TASK MATERIAL:
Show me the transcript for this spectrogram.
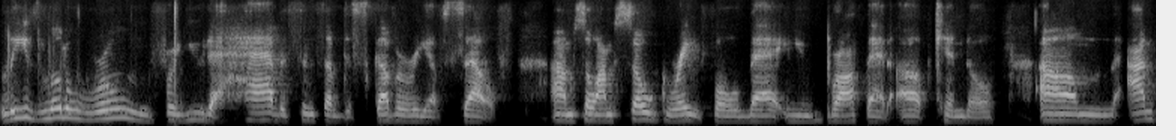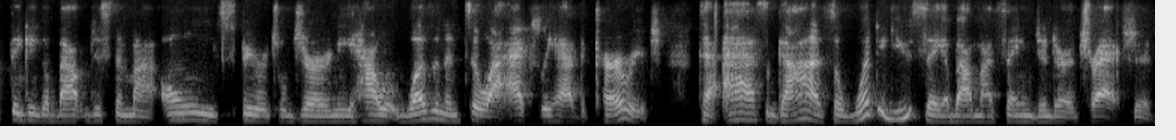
leaves little room for you to have a sense of discovery of self. Um, so I'm so grateful that you brought that up, Kendall. Um, I'm thinking about just in my own spiritual journey how it wasn't until I actually had the courage to ask God, so what do you say about my same gender attraction?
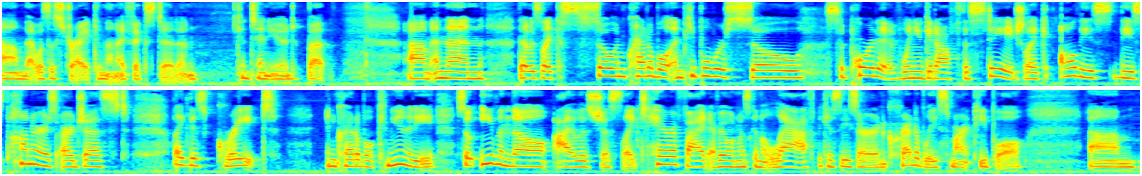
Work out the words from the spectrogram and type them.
Um, that was a strike, and then I fixed it and continued. But um, and then that was like so incredible, and people were so supportive when you get off the stage. Like all these these punters are just like this great incredible community. So even though I was just like terrified everyone was going to laugh because these are incredibly smart people. Um,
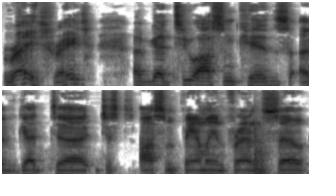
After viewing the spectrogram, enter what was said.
Right, right. I've got two awesome kids. I've got uh, just awesome family and friends. So,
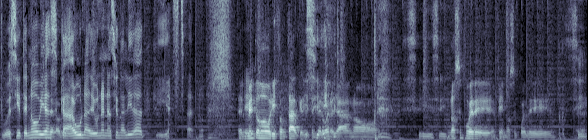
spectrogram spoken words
tuve siete novias, cada una de una nacionalidad y ya está, ¿no? El método horizontal que dicen, pero bueno, ya no... Sí, sí. No se puede, en fin, no se puede... Sí. Eh,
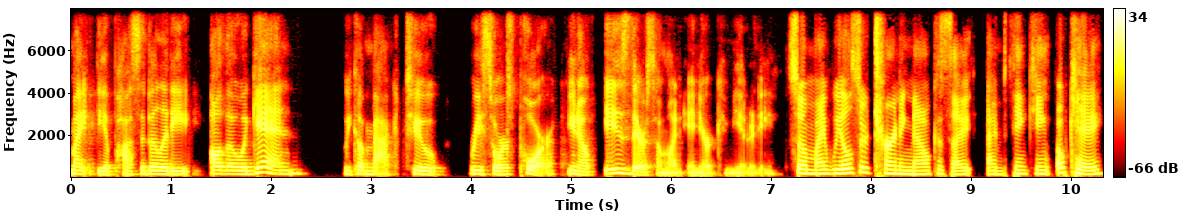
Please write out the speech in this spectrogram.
might be a possibility. Although, again, we come back to resource poor you know is there someone in your community so my wheels are turning now because i i'm thinking okay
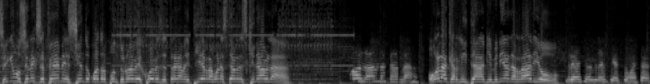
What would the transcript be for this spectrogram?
Seguimos en XFM 104.9, jueves de Trágame Tierra. Buenas tardes, ¿quién habla? Hola, habla Carla. Hola, Carlita, bienvenida a la radio. Gracias, gracias. ¿Cómo estás?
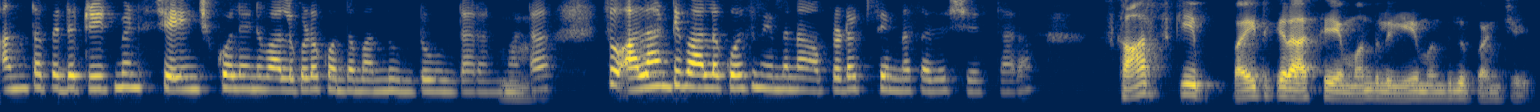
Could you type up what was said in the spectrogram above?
అంత పెద్ద ట్రీట్మెంట్స్ చేయించుకోలేని వాళ్ళు కూడా కొంతమంది ఉంటూ ఉంటారనమాట సో అలాంటి వాళ్ళ కోసం ఏమైనా ప్రొడక్ట్స్ ఏమైనా సజెస్ట్ చేస్తారా? స్కార్స్కి బయటికి రాసే మందులు ఏ మందులు పనిచేయవు.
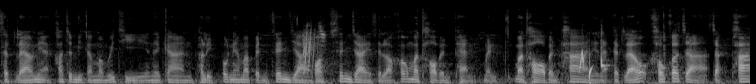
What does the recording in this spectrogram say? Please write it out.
เสร็จแล้วเนี่ยเขาจะมีกรรมวิธีในการผลิตพวกเนี้ยมาเป็นเส้นใยพอเส้นใยเสร็จแล้วเขาก็มาทอเป็นแผ่นเหมือนมาทอเป็นผ้านี่แหละเสร็จแล้วเขาก็จะจากผ้า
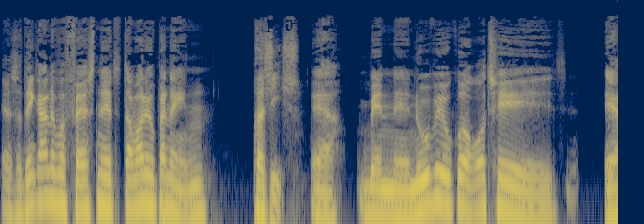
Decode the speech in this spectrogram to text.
Altså, dengang det var fastnet, der var det jo bananen. Præcis. Ja. Men øh, nu er vi jo gået over til... Ja.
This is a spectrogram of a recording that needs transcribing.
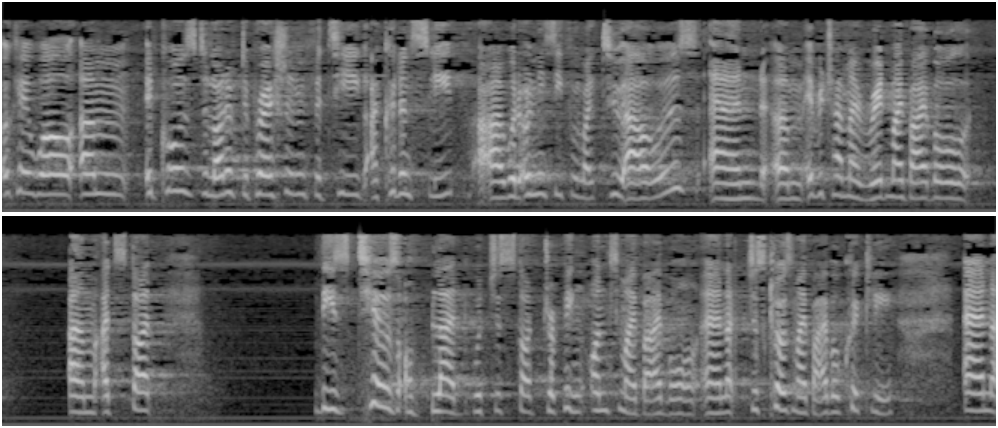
Okay, well, um, it caused a lot of depression, fatigue. I couldn't sleep. I would only sleep for like two hours, and um, every time I read my Bible, um, I'd start. These tears of blood would just start dripping onto my Bible, and I just close my Bible quickly. And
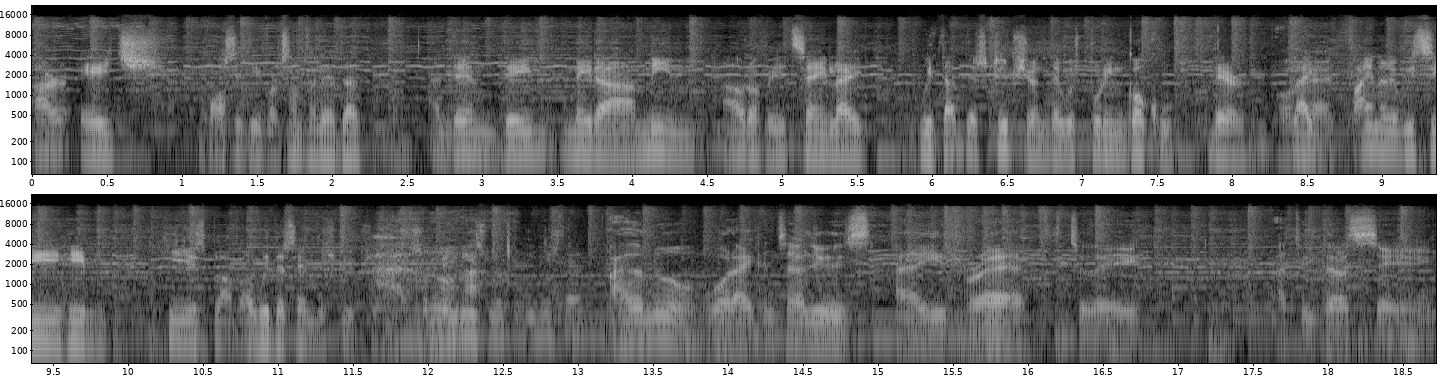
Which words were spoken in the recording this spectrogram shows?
RH positive or something like that. And then they made a meme out of it, saying like with that description they was putting Goku there, Okay. like finally we see him. He is blah blah with the same description. I don't So know, maybe I- what, it was that. I don't know. What I can tell you is I read today a Twitter saying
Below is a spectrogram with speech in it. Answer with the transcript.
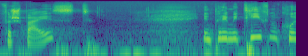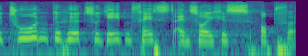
verspeist. In primitiven Kulturen gehört zu jedem Fest ein solches Opfer.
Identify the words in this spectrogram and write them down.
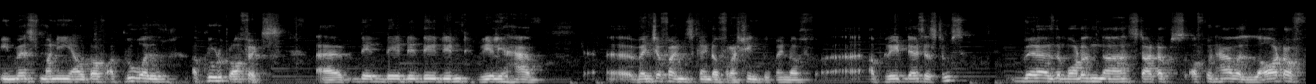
invest money out of accrual accrued profits. Uh, they, they, they, they didn't really have uh, venture funds kind of rushing to kind of uh, upgrade their systems whereas the modern uh, startups often have a lot of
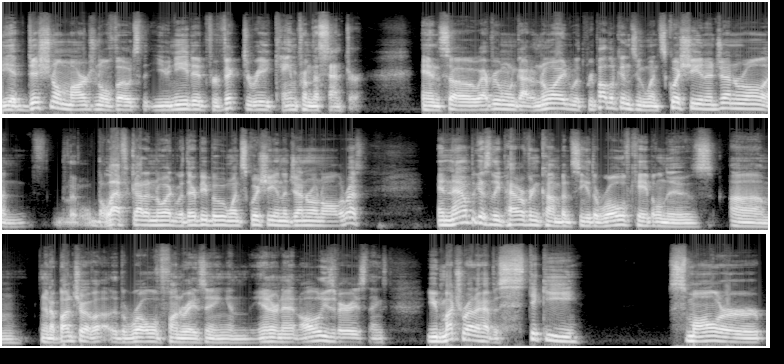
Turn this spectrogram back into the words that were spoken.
the additional marginal votes that you needed for victory came from the center. And so everyone got annoyed with Republicans who went squishy in a general, and the left got annoyed with their people who went squishy in the general, and all the rest. And now, because of the power of incumbency, the role of cable news, um, and a bunch of uh, the role of fundraising and the internet, and all these various things, you'd much rather have a sticky, smaller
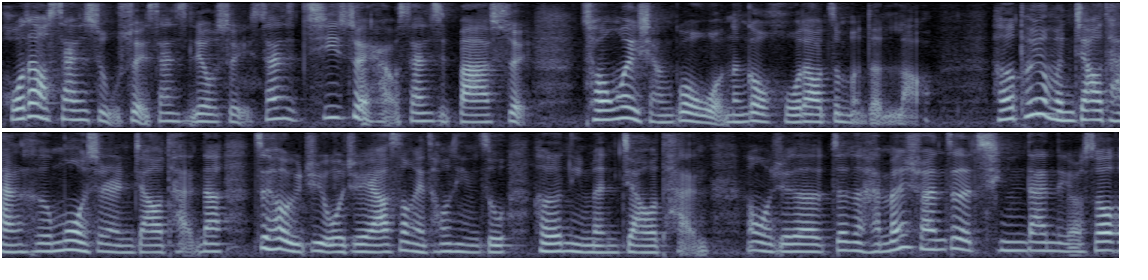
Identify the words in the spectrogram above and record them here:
活到三十五岁、三十六岁、三十七岁，还有三十八岁，从未想过我能够活到这么的老。和朋友们交谈，和陌生人交谈。那最后一句，我觉得也要送给通勤族，和你们交谈。那我觉得真的还蛮喜欢这个清单的。有时候，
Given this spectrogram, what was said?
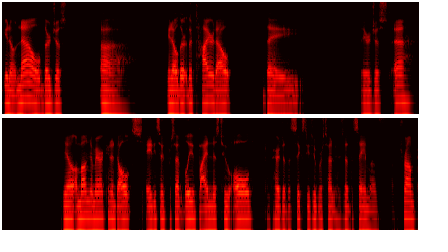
you know now they're just, uh, you know they're they're tired out. They they're just eh. You know, among American adults, 86% believe Biden is too old, compared to the 62% who said the same of, of Trump.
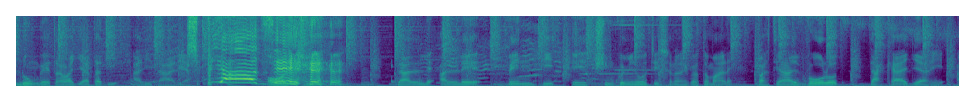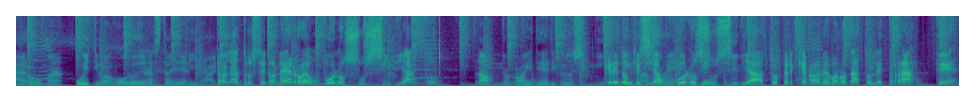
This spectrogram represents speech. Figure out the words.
lunga e travagliata di Alitalia. Spiazzi! Oggi, dalle, alle 20 e 5 minuti, se non ricordo male, partirà il volo da Cagliari a Roma, ultimo volo della storia dell'Italia. Tra l'altro, se non erro, è un volo sussidiato, no? Non ho idea di cosa significa. Credo che sia un volo sussidiato perché non avevano dato le tratte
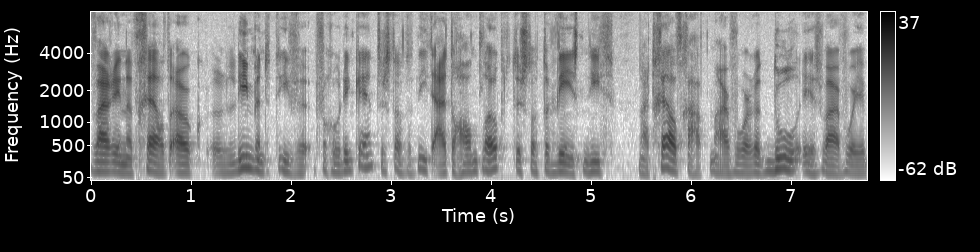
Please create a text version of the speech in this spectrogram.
Waarin het geld ook limitatieve vergoeding kent. Dus dat het niet uit de hand loopt. Dus dat de winst niet naar het geld gaat, maar voor het doel is waarvoor je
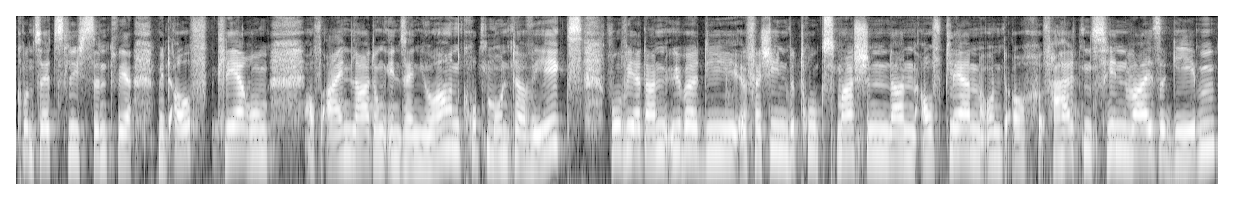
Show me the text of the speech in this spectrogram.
Grundsätzlich sind wir mit Aufklärung auf Einladung in Seniorengruppen unterwegs, wo wir dann über die verschiedenen Betrugsmaschen dann aufklären und auch Verhaltenshinweise geben.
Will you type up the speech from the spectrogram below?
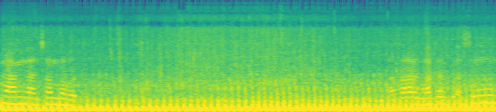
টপেতেই হচ্ছে মাঙ্গান সম্ভবত আবার ওয়াটার ক্রসিং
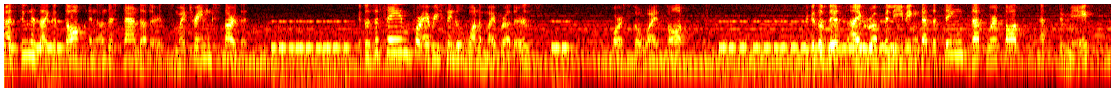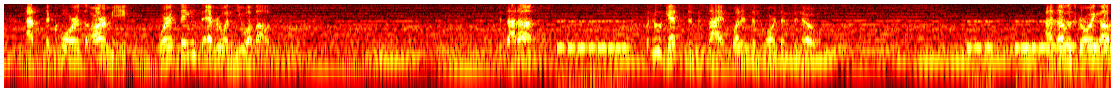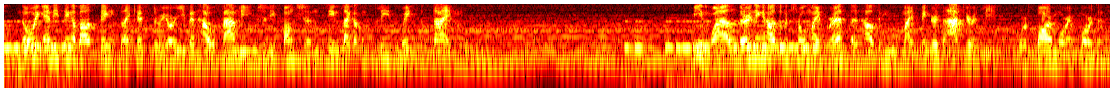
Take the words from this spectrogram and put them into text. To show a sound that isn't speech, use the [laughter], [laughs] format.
As soon as I could talk and understand others, my training started. It was the same for every single one of my brothers. Or so I thought. Because of this, I grew up believing that the things that were taught to me at the Corps Army were things everyone knew about. Is that us? But who gets to decide what is important to know? As I was growing up, knowing anything about things like history or even how a family usually functions seemed like a complete waste of time. Meanwhile, learning how to control my breath and how to move my fingers accurately were far more important.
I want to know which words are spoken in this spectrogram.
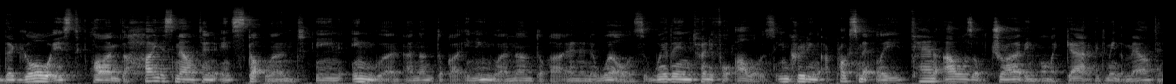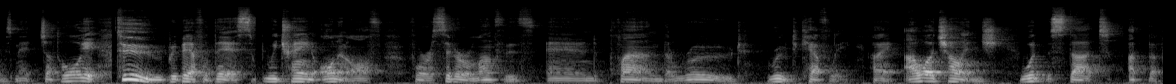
The goal is to climb the highest mountain in Scotland, in England, uh, and in England, and in the Wales within 24 hours, including approximately 10 hours of driving. Oh my god, between the mountains, To prepare for this, we train on and off for several months and plan the road route carefully. Hi, our challenge would start at the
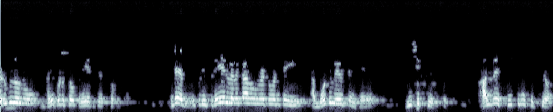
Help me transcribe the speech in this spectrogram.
అడుగులోనూ భయపడుతూ ప్రేయర్ చేస్తూ ఉంటారు. అంటే ఇప్పుడు ఈ ప్రేయర్ వెనకాల ఉన్నటువంటి ఆ మోటివ్ ఏమిటంటే ఇన్సెక్యూరిటీ ఆల్వేస్ సీకింగ్ సెక్యూర్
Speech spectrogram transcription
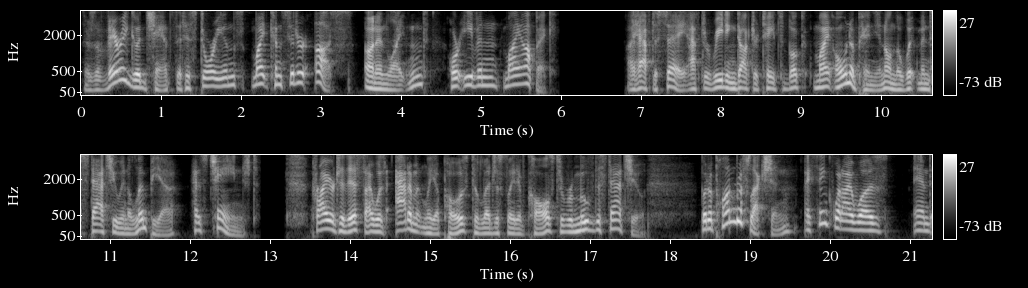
there's a very good chance that historians might consider us unenlightened or even myopic. I have to say, after reading Dr. Tate's book, my own opinion on the Whitman statue in Olympia has changed. Prior to this, I was adamantly opposed to legislative calls to remove the statue. But upon reflection, I think what I was, and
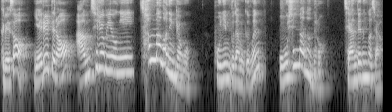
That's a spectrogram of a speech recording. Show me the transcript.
그래서 예를 들어 암 치료 비용이 1000만 원인 경우 본인 부담금은 50만 원으로 제한되는 거죠.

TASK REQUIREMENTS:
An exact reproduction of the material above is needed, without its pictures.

EXPECTED ANSWER:
Show me the transcript for this spectrogram.
leaves little room for you to have a sense of discovery of self. Um, so I'm so grateful that you brought that up, Kendall. Um, I'm thinking about just in my own spiritual journey how it wasn't until I actually had the courage to ask God, so what do you say about my same gender attraction?
Work out the words from the spectrogram and type them.
Um, that was a strike, and then I fixed it and continued. But um, and then that was like so incredible, and people were so supportive when you get off the stage. Like all these these punters are just like this great incredible community. So even though I was just like terrified everyone was going to laugh because these are incredibly smart people. Um,
After viewing the spectrogram, enter what was said.
Right, right. I've got two awesome kids. I've got uh, just awesome family and friends. So,
spectrogram spoken words
tuve siete novias, cada una de una nacionalidad y ya está, ¿no? El método horizontal que dicen, pero bueno, ya no... Sí, sí. No se puede, en fin, no se puede... Sí. Eh,
Please write out the speech in this spectrogram.
might be a possibility. Although, again, we come back to resource poor you know is there someone in your community so my wheels are turning now because i i'm thinking okay
What would the transcript be for this spectrogram?
Seguimos en XFM 104.9, jueves de Trágame Tierra. Buenas tardes, ¿quién habla? Hola, habla Carla. Hola, Carlita, bienvenida a la radio. Gracias, gracias. ¿Cómo estás?
Could you type up what was said in the spectrogram above?
అంత పెద్ద ట్రీట్మెంట్స్ చేయించుకోలేని వాళ్ళు కూడా కొంతమంది ఉంటూ ఉంటారనమాట సో అలాంటి వాళ్ళ కోసం ఏమైనా ప్రొడక్ట్స్ ఏమైనా సజెస్ట్ చేస్తారా? స్కార్స్కి బయటికి రాసే మందులు ఏ మందులు పనిచేయవు.
What does the recording in this spectrogram say? Please write it out.
เสร็จแล้วเนี่ยเขาจะมีกรรมวิธีในการผลิตพวกเนี้ยมาเป็นเส้นใยพอเส้นใยเสร็จแล้วเขาก็มาทอเป็นแผ่นเหมือนมาทอเป็นผ้านี่แหละเสร็จแล้วเขาก็จะจากผ้า
Decode the speech in this spectrogram to text.
Altså, dengang det var fastnet, der var det jo bananen. Præcis. Ja. Men øh, nu er vi jo gået over til... Ja.
This is a spectrogram of a recording that needs transcribing.
Okay, well, um, it caused a lot of depression, fatigue. I couldn't sleep. I would only sleep for like two hours, and um, every time I read my Bible, um, I'd start. These tears of blood would just start dripping onto my Bible, and I just close my Bible quickly. And
Which words were spoken in the recording this spectrogram shows?
RH positive or something like that. And then they made a meme out of it, saying like with that description they was putting Goku there, Okay. like finally we see him. He is blah blah with the same description. I don't So know, maybe I- what, it was that. I don't know. What I can tell you is I read today a Twitter saying
Below is a spectrogram with speech in it. Answer with the transcript.
verspeist. In primitiven Kulturen gehört zu jedem Fest ein solches Opfer.
Identify the words in this spectrogram and write them down.
invest money out of accrual accrued profits. Uh, they, they, they, they didn't really have uh, venture funds kind of rushing to kind of uh, upgrade their systems whereas the modern uh, startups often have a lot of
Turn this spectrogram back into the words that were spoken.
the additional marginal votes that you needed for victory came from the center. And so everyone got annoyed with Republicans who went squishy in a general, and the left got annoyed with their people who went squishy in the general, and all the rest. And now, because of the power of incumbency, the role of cable news, um, and a bunch of uh, the role of fundraising and the internet, and all these various things, you'd much rather have a sticky, smaller
Identify the words in the spectrogram above and record them here:
活到三十五岁、三十六岁、三十七岁，还有三十八岁，从未想过我能够活到这么的老。和朋友们交谈，和陌生人交谈。那最后一句，我觉得也要送给通勤族，和你们交谈。那我觉得真的还蛮喜欢这个清单的。有时候，
Given this spectrogram, what was said?
you know now they're just, uh, you know they're they're tired out. They they're just eh. You know, among American adults, 86% believe Biden is too old, compared to the 62% who said the same of, of Trump.
This spectrogram represents speech. Figure out the words.
lunga e travagliata di Alitalia. Spiazzi! Oggi, dalle, alle 20 e 5 minuti, se non ricordo male, partirà il volo da Cagliari a Roma, ultimo volo della storia dell'Italia. Tra l'altro, se non erro, è un volo sussidiato, no? Non ho idea di cosa significa. Credo che sia un volo sussidiato perché non avevano dato le tratte
Please create a text version of the speech in this spectrogram.
Waarin het geld ook limitatieve vergoeding kent. Dus dat het niet uit de hand loopt. Dus dat de winst niet naar het geld gaat, maar voor het doel is waarvoor je
Show me the text of the speech in this spectrogram.
Grundsätzlich sind wir mit Aufklärung auf Einladung in Seniorengruppen unterwegs, wo wir dann über die verschiedenen Betrugsmaschen dann aufklären und auch Verhaltenshinweise geben.
Will you type up the speech from the spectrogram below?
টপেতেই হচ্ছে মাঙ্গান সম্ভবত আবার ওয়াটার ক্রসিং
Take the words from this spectrogram and put them into text. To show a sound that isn't speech, use the [laughter], [laughs] format.
As soon as I could talk and understand others, my training started. It was the same for every single one of my brothers. Or so I thought. Because of this, I grew up believing that the things that were taught to me at the Corps Army were things everyone knew about. Is that us? But who gets to decide what is important to know? As I was growing up, knowing anything about things like history or even how a family usually functions seemed like a complete waste of time. Meanwhile, learning how to control my breath and how to move my fingers accurately were far more important.
I want to know which words are spoken in this spectrogram.
The goal is to climb the highest mountain in Scotland, in England, uh, and in England, and in the Wales within 24 hours, including approximately 10 hours of driving. Oh my god, between the mountains, To prepare for this, we train on and off for several months and plan the road route carefully. Hi, our challenge would start at the
Help me transcribe the speech in this spectrogram.
అడుగులోనూ భయపడుతూ ప్రేయర్ చేస్తూ ఉంటారు. అంటే ఇప్పుడు ఈ ప్రేయర్ వెనకాల ఉన్నటువంటి ఆ మోటివ్ ఏమిటంటే ఇన్సెక్యూరిటీ ఆల్వేస్ సీకింగ్ సెక్యూర్
Speech spectrogram transcription
there's a very good chance that historians might consider us unenlightened or even myopic. I have to say, after reading Dr. Tate's book, my own opinion on the Whitman statue in Olympia has changed. Prior to this, I was adamantly opposed to legislative calls to remove the statue. But upon reflection, I think what I was, and
That's a spectrogram of a speech recording. Show me the transcript.
그래서 예를 들어 암 치료 비용이 1000만 원인 경우 본인 부담금은 50만 원으로 제한되는 거죠.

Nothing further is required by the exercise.